Be transparent about what things cost. “The jewelry stores I know that are posting prices on their Facebook and Instagram platforms are selling their jewelry,” says Aleah Arundale, founder of the Jewelers Helping Jewelers Facebook page. “This makes people feel empowered, and the more empowered a customer feels, the more likely they are to buy.”
14. Nurture Client Relationships
“We position ourselves not as solicitors but as their trusted guides in gift giving,” says Julie Von Bargen Thom, owner at Von Bargen’s Jewelry in Hanover, Vt. “We don’t sit back and hope they remember their favorite pieces or tell their partners. We reach out and follow up.”
15. But Skip the Holiday Card
“An email greeting is much more cost-effective, eco-friendly, and makes it easier for clients to respond,” says Kaeleigh Testwuide, president of The Diamond Reserve in Denver. “Last year I wrote -personalized ‘We are here if you need us’ holiday emails and got a lot of responses and sales as a result.”
16. Diversify Your Price Points
“Designers should cover a variety of price brackets,” says Amalia Keramitsis, a New York City–based branding and retail consultant. “Anything at or below $1,500 to $5,000 works well.
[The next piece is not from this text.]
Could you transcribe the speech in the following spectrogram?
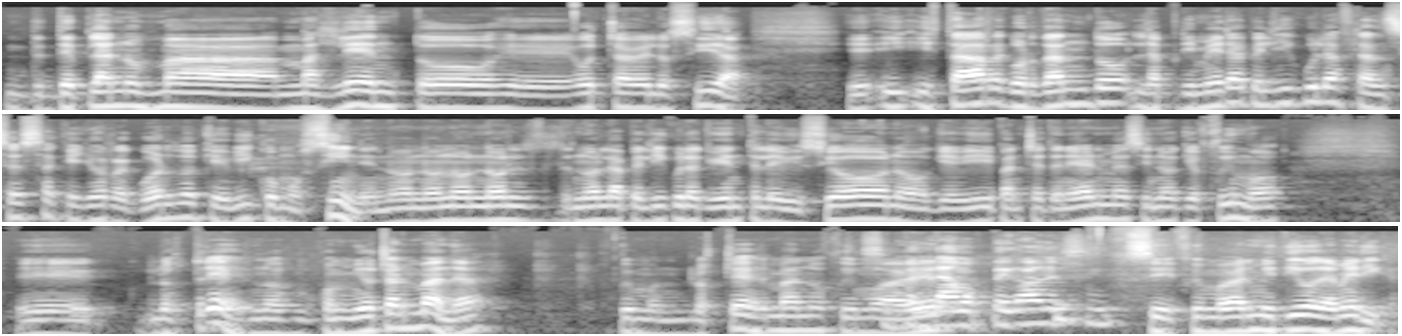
de, de planos más, más lentos, eh, otra velocidad. Eh, y, y estaba recordando la primera película francesa que yo recuerdo que vi como cine, no, no, no, no, no la película que vi en televisión o que vi para entretenerme, sino que fuimos eh, los tres, nos- con mi otra hermana, fuimos los tres hermanos, fuimos a Siempre ver. pegados en el cine. Sí, fuimos a ver Mi Tío de América.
Once you hit $10,000, that requires more thinking and decision-making on the part of the buyer.”
Jenny petite hoops in 18k yellow gold; $1,900; Rosa Van Parys; 818-928-4430; rosavanparys.com
17. Cultivate a Positive Environment
“We consistently have a leader on the floor setting the energy and celebrating the wins of the team,” says Brad Schneider, head of retail at Shinola in Detroit. “We know it only takes seven seconds to make a first impression, and we’ve got to ensure each one is positive whether it be through body language, visual merchandising, or the initial greeting of the guest.”
Omaha stainless steel watch with white enamel dial and green nylon strap; $700 (also includes orange and dark navy straps); Shinola; 888-304-2534; shinola.com
18. Message Your Differentiators
“Identify what services you already offer that may attract the holiday shopper’s eye,” says Ashley Ayoob, manager of client and media services at Centro, an advertising software developer and digital media agency headquartered in Chicago. “This could include free shipping, free returns, and more. Boast about these in your social ad copy and through Google’s various ad extensions.”
19. Spread Good Cheer
Jewelers who amplify the holiday spirit in their communities see their efforts rewarded in sales. Since 2014, Alter’s Gem Jewelry has staged a tree-lighting ceremony in front of its store in Beaumont, Texas. “Last year, we saw over 800 people attend—including the local news—and we see an increase in foot traffic not only after the event, but also prior to it,” says sales associate Michelle Coon.
(Earrings: Genevieve Hanson; gifts: Victoria Bee Photography/Moment/Getty; Santa: Andrew Burton/Getty; tree: cloe-fontaine/Unsplash)